§ Exercise aim:
Leaving out the pictures, return word for word the stretch of entries below from the line holding "Mel spectrogram of a recording, levels" through the line holding "Mel spectrogram of an audio clip, 3.3".
┄┄┄┄┄┄┄┄┄┄┄┄┄┄┄┄┄┄┄┄
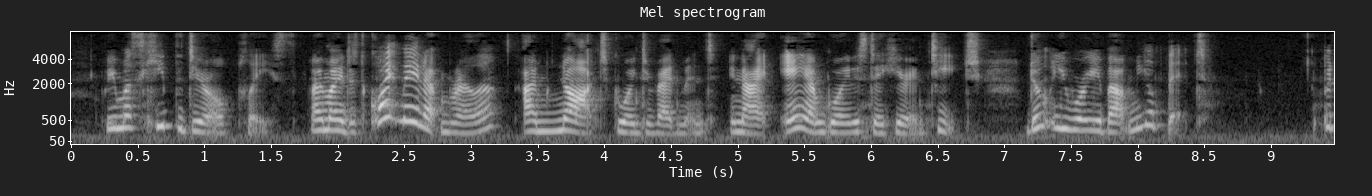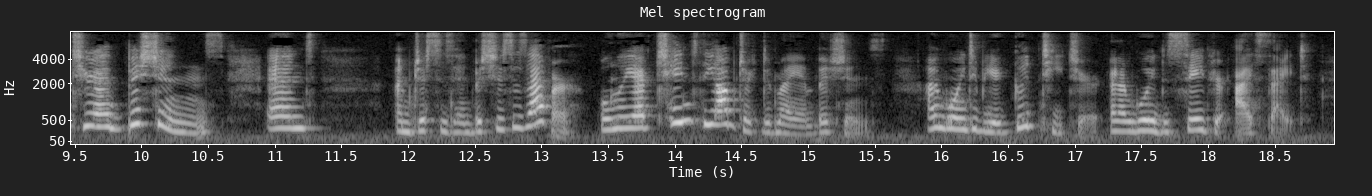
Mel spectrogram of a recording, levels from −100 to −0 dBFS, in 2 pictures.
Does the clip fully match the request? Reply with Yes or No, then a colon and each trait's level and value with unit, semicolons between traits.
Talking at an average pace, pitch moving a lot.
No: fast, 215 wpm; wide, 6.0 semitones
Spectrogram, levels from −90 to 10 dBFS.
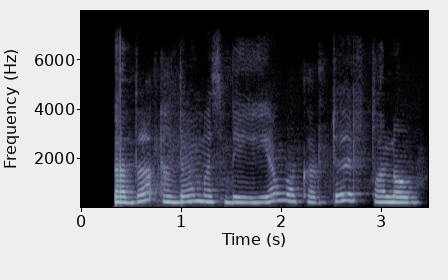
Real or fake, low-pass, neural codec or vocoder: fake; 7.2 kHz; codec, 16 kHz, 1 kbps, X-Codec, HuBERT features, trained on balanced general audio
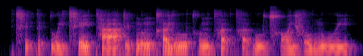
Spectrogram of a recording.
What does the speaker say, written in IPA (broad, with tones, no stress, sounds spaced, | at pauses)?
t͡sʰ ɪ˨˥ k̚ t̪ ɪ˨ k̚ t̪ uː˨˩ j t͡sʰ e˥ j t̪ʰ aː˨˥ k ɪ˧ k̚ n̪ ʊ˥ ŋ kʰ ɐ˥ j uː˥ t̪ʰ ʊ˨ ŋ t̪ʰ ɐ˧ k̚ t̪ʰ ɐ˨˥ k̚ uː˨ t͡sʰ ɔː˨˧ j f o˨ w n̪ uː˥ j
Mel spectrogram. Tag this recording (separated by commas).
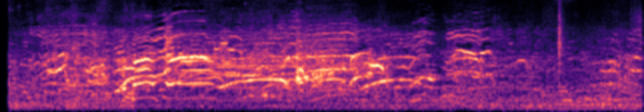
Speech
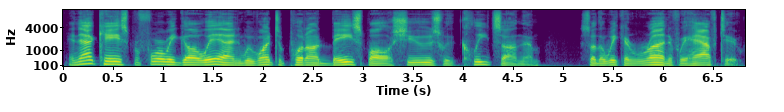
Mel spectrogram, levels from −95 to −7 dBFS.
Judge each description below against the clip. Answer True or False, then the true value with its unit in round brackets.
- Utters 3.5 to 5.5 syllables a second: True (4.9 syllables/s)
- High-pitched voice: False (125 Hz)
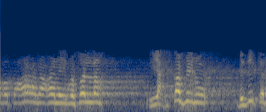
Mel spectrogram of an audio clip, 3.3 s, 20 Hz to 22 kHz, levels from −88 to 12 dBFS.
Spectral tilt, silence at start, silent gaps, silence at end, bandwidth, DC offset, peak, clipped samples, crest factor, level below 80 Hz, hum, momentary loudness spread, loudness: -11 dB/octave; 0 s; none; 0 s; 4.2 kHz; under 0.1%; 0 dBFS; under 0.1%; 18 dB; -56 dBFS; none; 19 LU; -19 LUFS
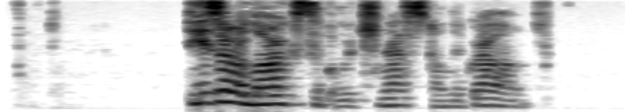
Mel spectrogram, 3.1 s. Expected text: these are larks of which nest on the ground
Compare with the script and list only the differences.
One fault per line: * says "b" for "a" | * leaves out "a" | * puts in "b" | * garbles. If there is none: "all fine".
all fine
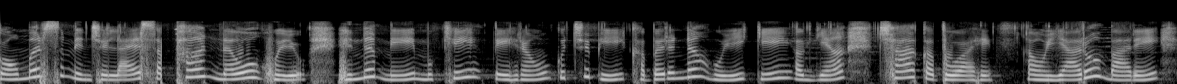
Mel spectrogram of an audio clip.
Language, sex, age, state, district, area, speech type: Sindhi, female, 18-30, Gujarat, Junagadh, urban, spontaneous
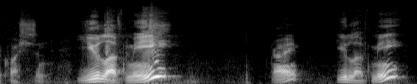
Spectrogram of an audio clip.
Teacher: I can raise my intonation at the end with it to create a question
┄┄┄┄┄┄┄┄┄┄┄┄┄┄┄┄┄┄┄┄
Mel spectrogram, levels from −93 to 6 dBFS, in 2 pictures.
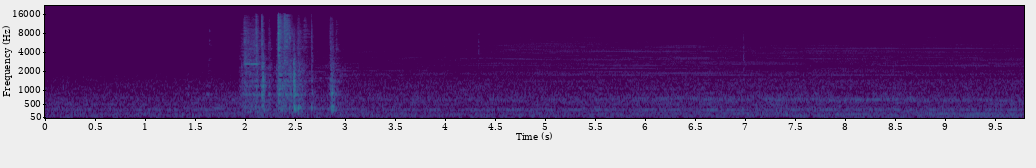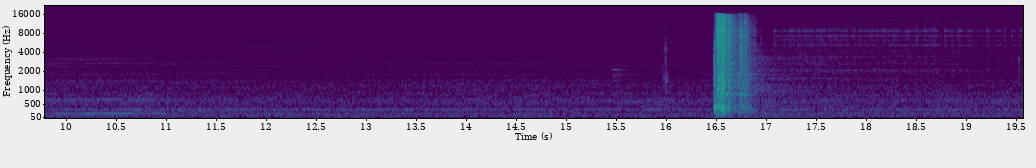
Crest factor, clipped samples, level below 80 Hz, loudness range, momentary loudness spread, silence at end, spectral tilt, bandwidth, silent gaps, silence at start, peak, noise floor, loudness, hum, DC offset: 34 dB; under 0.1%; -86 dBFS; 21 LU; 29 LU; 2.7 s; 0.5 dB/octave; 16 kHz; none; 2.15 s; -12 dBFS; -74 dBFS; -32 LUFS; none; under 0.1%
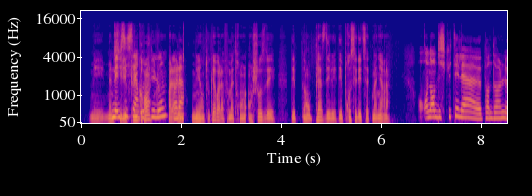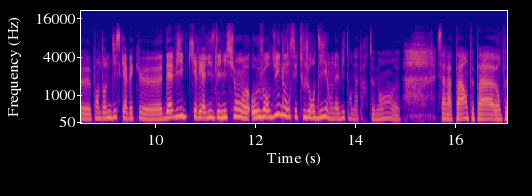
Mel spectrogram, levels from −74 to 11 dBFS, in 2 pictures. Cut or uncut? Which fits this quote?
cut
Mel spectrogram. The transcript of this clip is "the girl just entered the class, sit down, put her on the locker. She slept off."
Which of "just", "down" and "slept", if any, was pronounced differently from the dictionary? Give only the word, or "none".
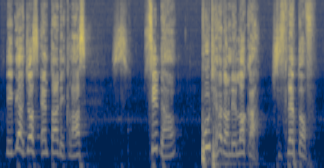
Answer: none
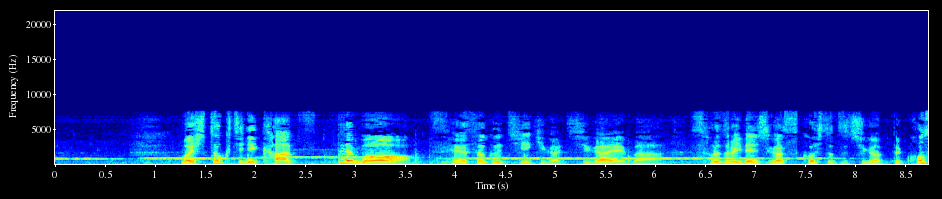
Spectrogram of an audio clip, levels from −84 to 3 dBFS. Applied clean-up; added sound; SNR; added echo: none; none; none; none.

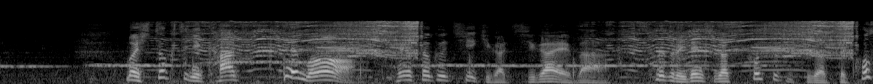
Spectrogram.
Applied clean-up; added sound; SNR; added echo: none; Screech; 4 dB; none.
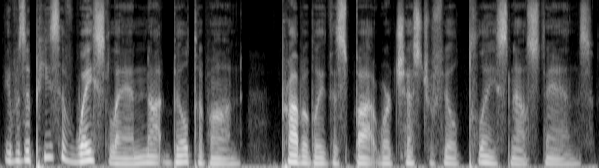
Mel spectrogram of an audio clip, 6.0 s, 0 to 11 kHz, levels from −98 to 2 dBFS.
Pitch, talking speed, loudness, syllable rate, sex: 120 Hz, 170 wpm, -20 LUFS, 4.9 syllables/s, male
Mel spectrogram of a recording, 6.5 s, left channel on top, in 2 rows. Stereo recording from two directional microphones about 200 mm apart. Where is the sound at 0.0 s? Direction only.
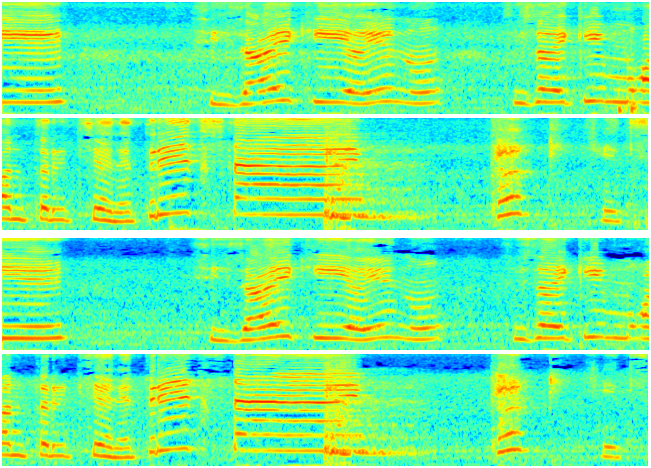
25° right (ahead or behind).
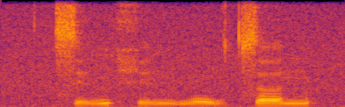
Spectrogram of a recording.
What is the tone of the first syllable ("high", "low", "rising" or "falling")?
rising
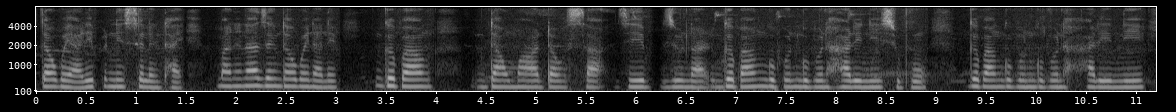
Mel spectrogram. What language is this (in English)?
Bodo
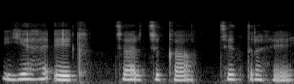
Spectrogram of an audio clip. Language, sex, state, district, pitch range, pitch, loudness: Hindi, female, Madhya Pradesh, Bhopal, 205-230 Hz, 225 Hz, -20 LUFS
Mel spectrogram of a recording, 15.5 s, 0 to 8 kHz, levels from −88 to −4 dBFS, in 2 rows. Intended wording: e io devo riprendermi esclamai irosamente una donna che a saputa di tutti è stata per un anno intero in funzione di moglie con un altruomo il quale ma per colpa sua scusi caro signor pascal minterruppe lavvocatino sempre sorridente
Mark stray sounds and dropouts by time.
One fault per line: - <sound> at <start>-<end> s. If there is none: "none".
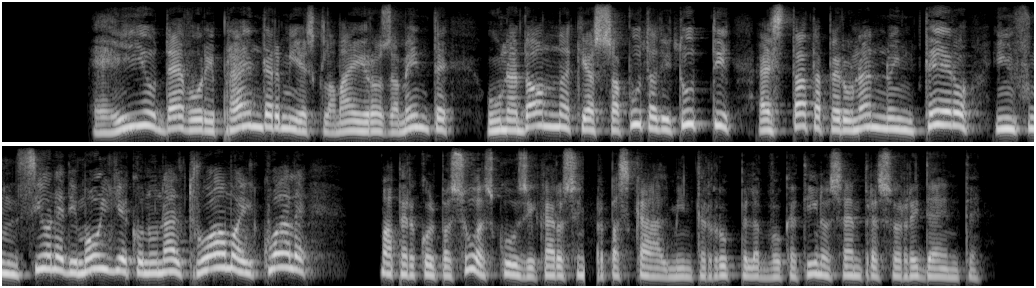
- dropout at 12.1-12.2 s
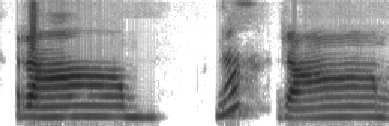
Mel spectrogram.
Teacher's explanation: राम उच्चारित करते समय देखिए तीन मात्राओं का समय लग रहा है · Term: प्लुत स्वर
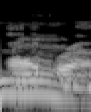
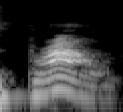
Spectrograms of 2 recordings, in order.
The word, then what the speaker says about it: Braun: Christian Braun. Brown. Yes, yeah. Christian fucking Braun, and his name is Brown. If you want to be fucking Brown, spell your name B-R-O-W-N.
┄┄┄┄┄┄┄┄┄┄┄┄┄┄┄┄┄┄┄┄
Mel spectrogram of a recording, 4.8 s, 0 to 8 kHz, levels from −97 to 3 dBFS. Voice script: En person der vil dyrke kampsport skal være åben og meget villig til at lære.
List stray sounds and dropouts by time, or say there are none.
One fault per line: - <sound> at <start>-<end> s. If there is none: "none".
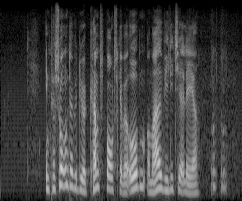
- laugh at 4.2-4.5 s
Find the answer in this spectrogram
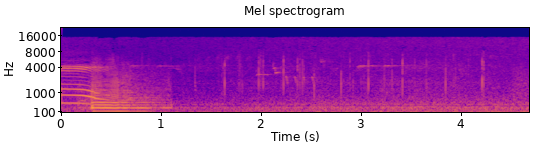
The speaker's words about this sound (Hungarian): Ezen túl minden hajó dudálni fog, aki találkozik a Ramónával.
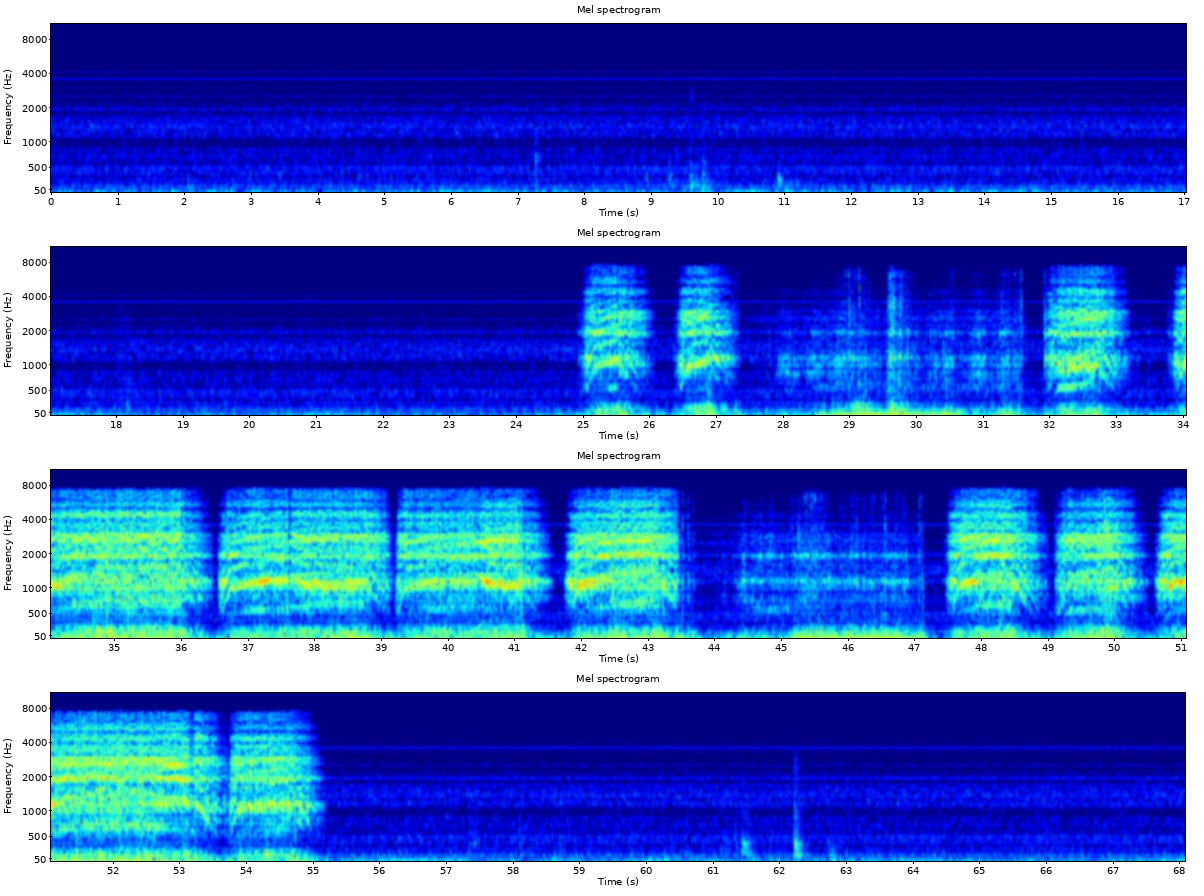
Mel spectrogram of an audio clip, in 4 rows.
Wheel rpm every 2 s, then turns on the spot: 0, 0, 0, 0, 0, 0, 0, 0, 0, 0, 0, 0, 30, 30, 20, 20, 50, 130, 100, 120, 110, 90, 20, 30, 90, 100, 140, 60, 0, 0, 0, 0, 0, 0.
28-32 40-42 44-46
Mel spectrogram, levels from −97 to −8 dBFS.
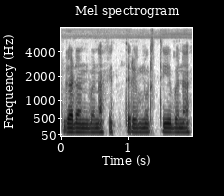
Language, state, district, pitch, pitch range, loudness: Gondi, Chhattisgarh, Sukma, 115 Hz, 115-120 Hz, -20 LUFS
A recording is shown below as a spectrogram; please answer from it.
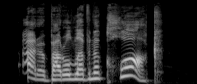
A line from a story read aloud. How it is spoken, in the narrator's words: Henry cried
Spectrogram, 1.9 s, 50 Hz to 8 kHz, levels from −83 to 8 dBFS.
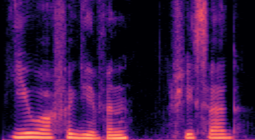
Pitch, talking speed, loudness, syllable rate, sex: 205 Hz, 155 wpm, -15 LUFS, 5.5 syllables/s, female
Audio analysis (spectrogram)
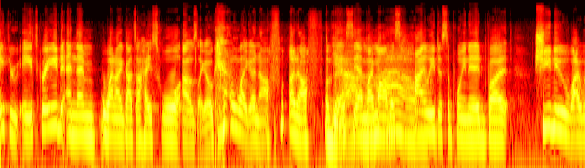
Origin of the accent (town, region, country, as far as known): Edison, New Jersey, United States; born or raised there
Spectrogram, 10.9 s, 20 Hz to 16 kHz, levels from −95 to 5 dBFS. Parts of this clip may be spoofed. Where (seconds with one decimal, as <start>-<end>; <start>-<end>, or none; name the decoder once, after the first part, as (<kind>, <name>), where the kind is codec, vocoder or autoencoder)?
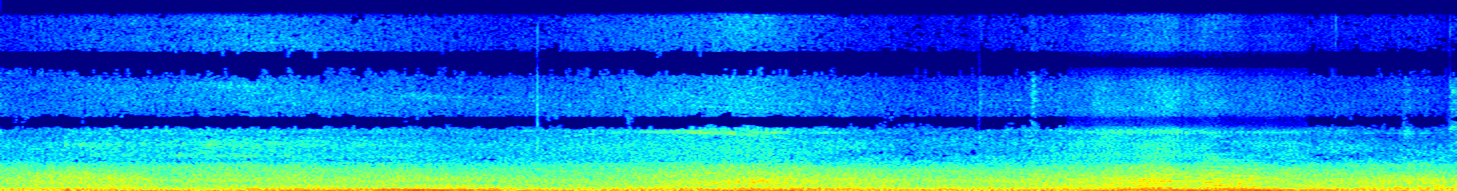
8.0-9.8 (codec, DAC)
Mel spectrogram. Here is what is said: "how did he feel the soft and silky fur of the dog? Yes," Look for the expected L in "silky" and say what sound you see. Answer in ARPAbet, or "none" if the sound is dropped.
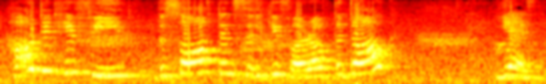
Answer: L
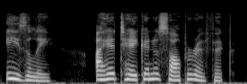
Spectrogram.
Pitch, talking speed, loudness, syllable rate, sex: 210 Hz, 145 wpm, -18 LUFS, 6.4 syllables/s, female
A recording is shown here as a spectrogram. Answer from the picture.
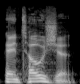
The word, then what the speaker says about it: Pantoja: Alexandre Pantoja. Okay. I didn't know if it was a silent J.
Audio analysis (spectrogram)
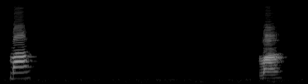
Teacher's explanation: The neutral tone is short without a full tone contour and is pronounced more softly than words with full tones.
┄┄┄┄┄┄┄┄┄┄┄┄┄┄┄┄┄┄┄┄
§ Problem solution:
Mel spectrogram of a recording, levels from −100 to −0 dBFS, in 2 pictures.
Does the clip fully match the request? Reply with Yes or No, then a colon and each trait's level and value with unit, semicolons between traits.
Talking at an average pace, pitch moving a lot.
No: fast, 215 wpm; wide, 6.0 semitones
Spectrogram, levels from −90 to 10 dBFS.
Real or fake, low-pass, neural codec or vocoder: fake; 7.2 kHz; codec, 16 kHz, 1 kbps, X-Codec, HuBERT features, trained on balanced general audio
Spectrogram of a recording.
What does the speaker say, written in IPA (broad, with tones, no stress, sounds spaced, | at pauses)?
t͡sʰ ɪ˨˥ k̚ t̪ ɪ˨ k̚ t̪ uː˨˩ j t͡sʰ e˥ j t̪ʰ aː˨˥ k ɪ˧ k̚ n̪ ʊ˥ ŋ kʰ ɐ˥ j uː˥ t̪ʰ ʊ˨ ŋ t̪ʰ ɐ˧ k̚ t̪ʰ ɐ˨˥ k̚ uː˨ t͡sʰ ɔː˨˧ j f o˨ w n̪ uː˥ j
Mel spectrogram. Tag this recording (separated by commas).
Speech
Mel spectrogram, levels from −95 to −7 dBFS.
Judge each description below against the clip. Answer True or False, then the true value with its unit in round brackets.
- Utters 3.5 to 5.5 syllables a second: True (4.9 syllables/s)
- High-pitched voice: False (125 Hz)
Mel spectrogram of an audio clip, 3.3 s, 20 Hz to 22 kHz, levels from −88 to 12 dBFS.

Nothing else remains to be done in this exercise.